It’s a damn shame, too, because I really enjoyed the world and characters Black created here. Kaye is a compelling protagonist, because she is so very flawed and damaged. The best part is that, thanks to Black’s writing, she’s damaged in very real, non-attention-whore-y ways. I’ve mentioned before how irritating it is to read about protagonists who are *supposed* to be emotionally scarred and troubled, and don’t do anything more “damaged” than whine about it. Kaye’s issues, on the other hand, show through in her actions and thoughts and words, and you never have to be told that she’s pretty fucked up. She makes mistakes, she does stupid things (the teenager things, not the inexcusably dumb plot-required things), and she acts like a normal teenager. She drinks, she swears, she lies, she steals and parties with her friends. She’s not a shining role model, but the key point here is that she’s not meant to. Lest we forget, she’s fucked up. Between that, her impoverished background, and her unstable home life, I found Kay and her life to be a novel relief from the usual suburb-dwelling, upper-middle-class, white, straight-laced, straight-A heroines that populate this genre.
What’s more, Black didn’t coddle Kaye. She wasn’t afraid to let her heroine be less than perfect in action, as well as in personality. Despite the problems I had with the plot, I have to admit, I liked that most of the second conflict came about as a result of Kaye’s naive actions. She made a huge mistake, and there were serious consequences for it, not only for herself, but for others as well. Again, this is a nice break from the norm.

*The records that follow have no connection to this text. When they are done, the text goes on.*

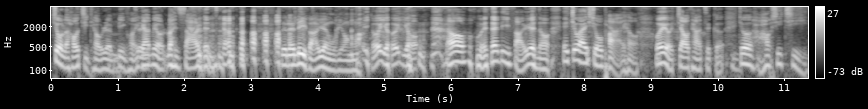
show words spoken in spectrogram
救了好几条人命哈，应该没有乱杀人这样。对对，立法院无用哦，有有有。然后我们在立法院哦，哎，就爱修牌哦，我也有教他这个，就好好吸气，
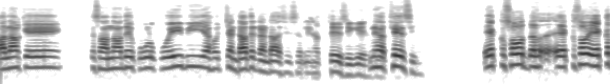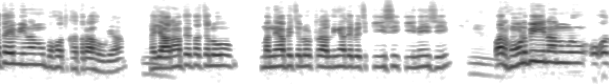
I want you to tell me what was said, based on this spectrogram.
ਹਾਲਾਂਕਿ ਕਿਸਾਨਾਂ ਦੇ ਕੋਲ ਕੋਈ ਵੀ ਇਹੋ ਝੰਡਾ ਤੇ ਡੰਡਾ ਸੀ ਸਿਰ ਨਿਹੱਥੇ ਸੀਗੇ। ਨਿਹੱਥੇ ਸੀ। 110 101 ਤੇ ਵੀ ਇਹਨਾਂ ਨੂੰ ਬਹੁਤ ਖਤਰਾ ਹੋ ਗਿਆ। ਹਜ਼ਾਰਾਂ ਤੇ ਤਾਂ ਚਲੋ ਮੰਨਿਆ ਵੀ ਚਲੋ ਟਰਾਲੀਆਂ ਦੇ ਵਿੱਚ ਕੀ ਸੀ ਕੀ ਨਹੀਂ ਸੀ। ਪਰ ਹੁਣ ਵੀ ਇਹਨਾਂ ਨੂੰ ਉਹ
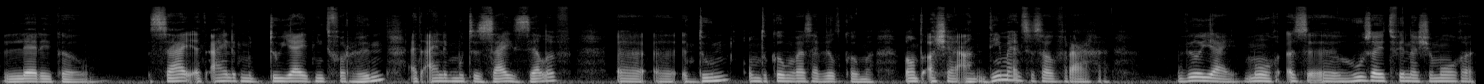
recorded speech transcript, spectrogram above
Let it go. Zij, uiteindelijk moet, doe jij het niet voor hun. Uiteindelijk moeten zij zelf uh, uh, het doen om te komen waar zij wilt komen. Want als je aan die mensen zou vragen: Wil jij morgen, uh, hoe zou je het vinden als je morgen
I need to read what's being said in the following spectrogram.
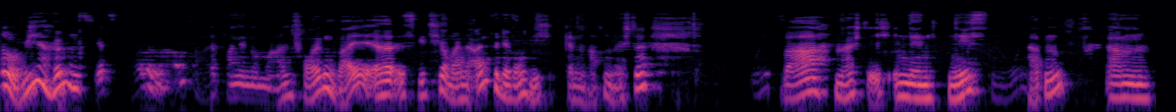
So, wir hören uns jetzt heute mal außerhalb von den normalen Folgen, weil äh, es geht hier um eine Ankündigung, die ich gerne machen möchte. Und zwar möchte ich in den nächsten Monaten ähm,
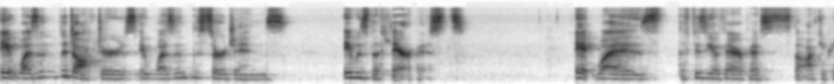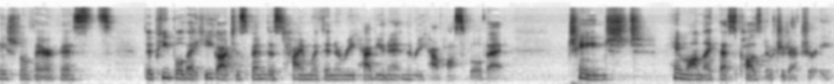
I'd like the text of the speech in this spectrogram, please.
it wasn't the doctors it wasn't the surgeons it was the therapists. It was the physiotherapists the occupational therapists the people that he got to spend this time with in a rehab unit in the rehab hospital that changed him on like this positive trajectory.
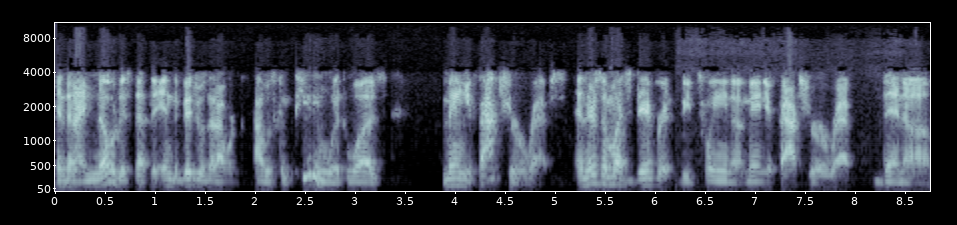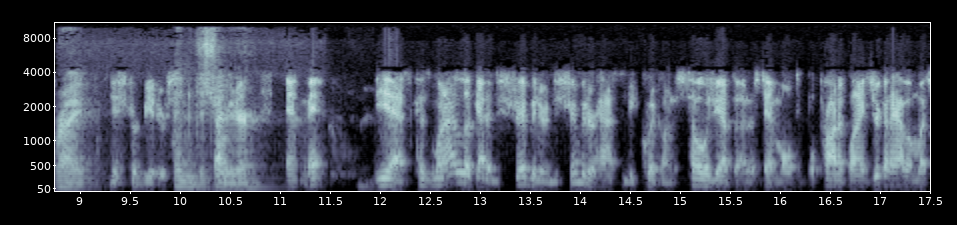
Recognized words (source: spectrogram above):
And then I noticed that the individuals that I, were, I was competing with was manufacturer reps. And there's a much difference between a manufacturer rep than a right. distributor. And a distributor. And yes, because when I look at a distributor, a distributor has to be quick on his toes. You have to understand multiple product lines. You're going to have a much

For all Kaye’s fucked-upness, though, I’d have to dub her buddy Corny as “Most Unexpected Paranormal Romance Character Ever”. Here’s this guy who’s physically unattractive (gasp!) and angry and daydreaming about shooting random people, and he becomes the heroine’s sidekick? And not only that, but he gets involved in a plot-relevant, emotionally and physically abusive relationship? Despite it being mostly an excuse to keep Kaye invested in the fate of the Unseelie court for the latter half of the story, I thought Black actually played this well enough to make it feel as though Corny got something of a character arc, too. That was pretty dark shit, though. Did not see that coming.

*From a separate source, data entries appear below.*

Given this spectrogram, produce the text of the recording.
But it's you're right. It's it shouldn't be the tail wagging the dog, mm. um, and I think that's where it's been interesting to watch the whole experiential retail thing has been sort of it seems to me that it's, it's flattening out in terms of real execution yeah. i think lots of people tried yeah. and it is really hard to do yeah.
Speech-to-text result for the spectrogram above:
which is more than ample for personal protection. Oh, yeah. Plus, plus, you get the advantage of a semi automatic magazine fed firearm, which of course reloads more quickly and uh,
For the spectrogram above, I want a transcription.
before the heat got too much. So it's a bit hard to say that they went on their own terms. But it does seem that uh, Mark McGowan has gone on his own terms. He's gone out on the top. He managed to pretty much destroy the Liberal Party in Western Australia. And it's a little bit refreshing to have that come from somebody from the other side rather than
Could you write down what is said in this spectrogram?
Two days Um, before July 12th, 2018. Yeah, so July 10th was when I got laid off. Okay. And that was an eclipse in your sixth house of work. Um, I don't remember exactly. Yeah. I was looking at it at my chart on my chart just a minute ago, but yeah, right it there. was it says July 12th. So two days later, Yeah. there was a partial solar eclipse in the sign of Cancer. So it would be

Black’s fae world had a wonderful feeling of unreality to it, as well. The faeries of her Unseelie Court are dark and twisted, violent and scary, and even the “good” ones have an – I guess we’ll call it “racist” – edge to them in their complete disregard for human life that takes the glittering, Disney-fied shine off them. These are gritty street faeries, who thrive in unexpected places – beneath the hills of a cemetery, in the polluted waters of a runoff stream beside the highway – and I loved that. In Black’s world, these very elemental, earthy creatures of legend aren’t confined to the country or the forest; they’re everywhere.
When it comes right down to it, I’m really, honestly enjoyed Tithe. Black’s world and characters were unique and memorable, and for me, at least, her writing was magical. And though I’m disappointed that much of the plot doesn’t hold up very well in hindsight, I’m no less a Black fan, nor am I looking any less forward to the next installment of the series.